Task:
In the listing below, locate the line that contains "Fill in the" and the line that contains "Can you help". Restate word for word those two lines and every line between them, and nothing else.

Data provided:
◇ ◇ ◇ ◇

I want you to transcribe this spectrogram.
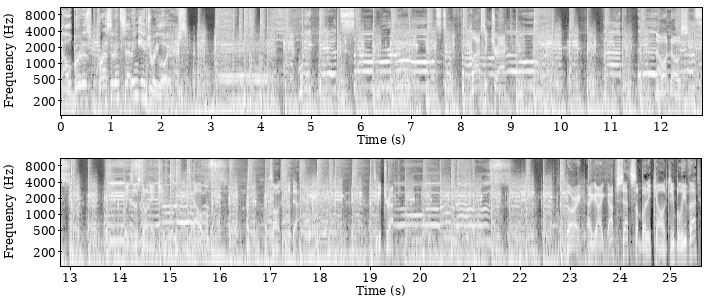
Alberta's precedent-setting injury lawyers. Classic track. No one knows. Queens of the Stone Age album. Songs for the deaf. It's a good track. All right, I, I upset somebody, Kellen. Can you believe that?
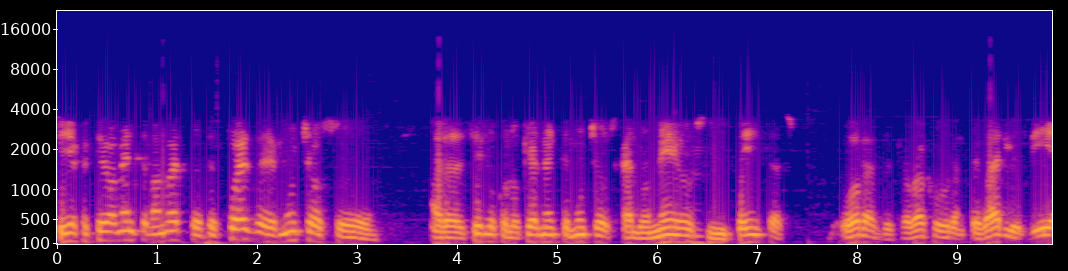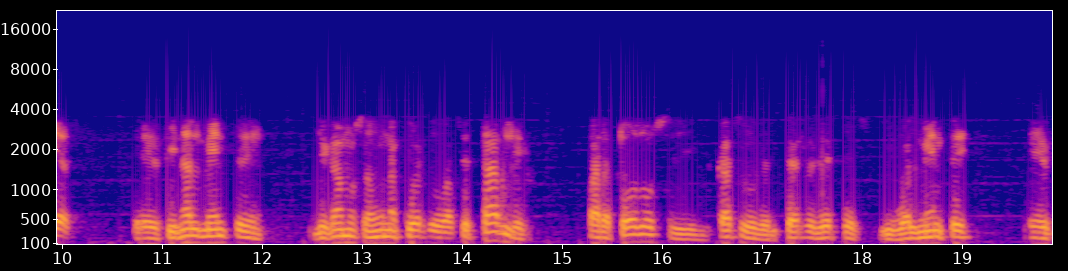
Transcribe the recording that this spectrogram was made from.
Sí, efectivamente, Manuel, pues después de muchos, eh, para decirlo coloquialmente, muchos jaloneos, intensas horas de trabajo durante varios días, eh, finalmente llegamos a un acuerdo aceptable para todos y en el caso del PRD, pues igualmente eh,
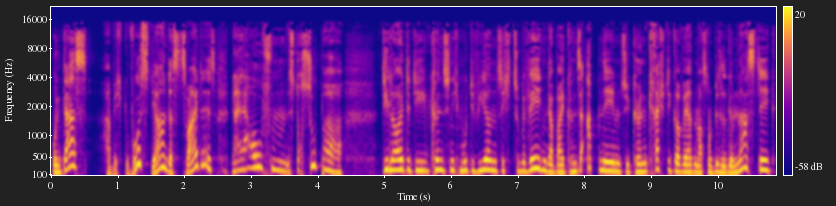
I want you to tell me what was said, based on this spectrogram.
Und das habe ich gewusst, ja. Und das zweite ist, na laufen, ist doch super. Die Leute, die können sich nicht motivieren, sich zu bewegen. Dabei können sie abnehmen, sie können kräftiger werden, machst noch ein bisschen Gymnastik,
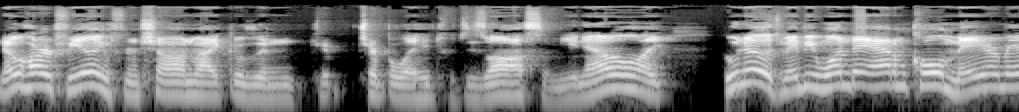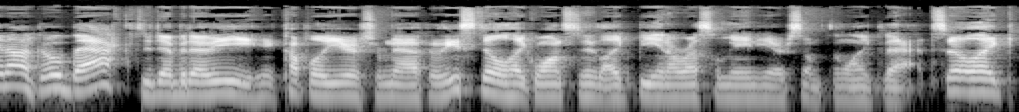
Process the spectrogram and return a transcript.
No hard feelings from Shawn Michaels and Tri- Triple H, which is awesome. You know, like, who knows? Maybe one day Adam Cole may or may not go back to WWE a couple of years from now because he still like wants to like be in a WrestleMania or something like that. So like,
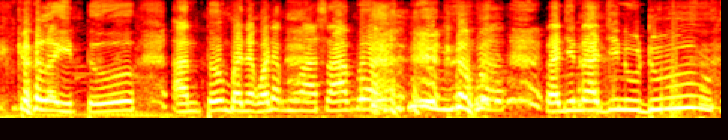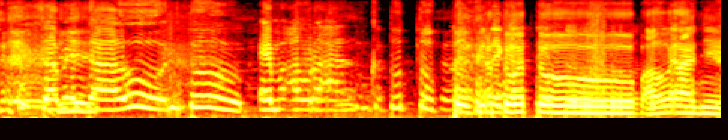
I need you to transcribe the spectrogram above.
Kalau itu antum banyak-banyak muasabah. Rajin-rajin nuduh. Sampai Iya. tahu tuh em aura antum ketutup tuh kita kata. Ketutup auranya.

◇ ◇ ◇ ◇

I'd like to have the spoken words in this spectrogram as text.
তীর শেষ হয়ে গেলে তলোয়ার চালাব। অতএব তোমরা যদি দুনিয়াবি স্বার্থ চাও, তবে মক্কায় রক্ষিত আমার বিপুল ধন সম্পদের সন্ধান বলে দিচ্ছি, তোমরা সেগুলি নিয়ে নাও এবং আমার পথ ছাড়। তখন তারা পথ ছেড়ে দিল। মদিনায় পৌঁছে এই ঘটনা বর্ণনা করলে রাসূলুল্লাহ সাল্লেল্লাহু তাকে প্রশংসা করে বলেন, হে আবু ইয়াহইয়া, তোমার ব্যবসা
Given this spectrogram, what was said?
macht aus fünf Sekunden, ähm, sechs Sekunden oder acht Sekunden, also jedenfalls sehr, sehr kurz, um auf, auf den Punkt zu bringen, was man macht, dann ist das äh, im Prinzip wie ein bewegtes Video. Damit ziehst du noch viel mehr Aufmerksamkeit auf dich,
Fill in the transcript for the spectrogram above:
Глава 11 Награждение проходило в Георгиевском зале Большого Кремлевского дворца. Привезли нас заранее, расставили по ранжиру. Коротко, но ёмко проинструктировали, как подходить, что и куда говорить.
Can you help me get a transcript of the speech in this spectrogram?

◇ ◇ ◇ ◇

Problem solution:
Fill in the transcript for the spectrogram above:
Глава 11 Награждение проходило в Георгиевском зале Большого Кремлевского дворца. Привезли нас заранее, расставили по ранжиру. Коротко, но ёмко проинструктировали, как подходить, что и куда говорить.
Can you help me get a transcript of the speech in this spectrogram?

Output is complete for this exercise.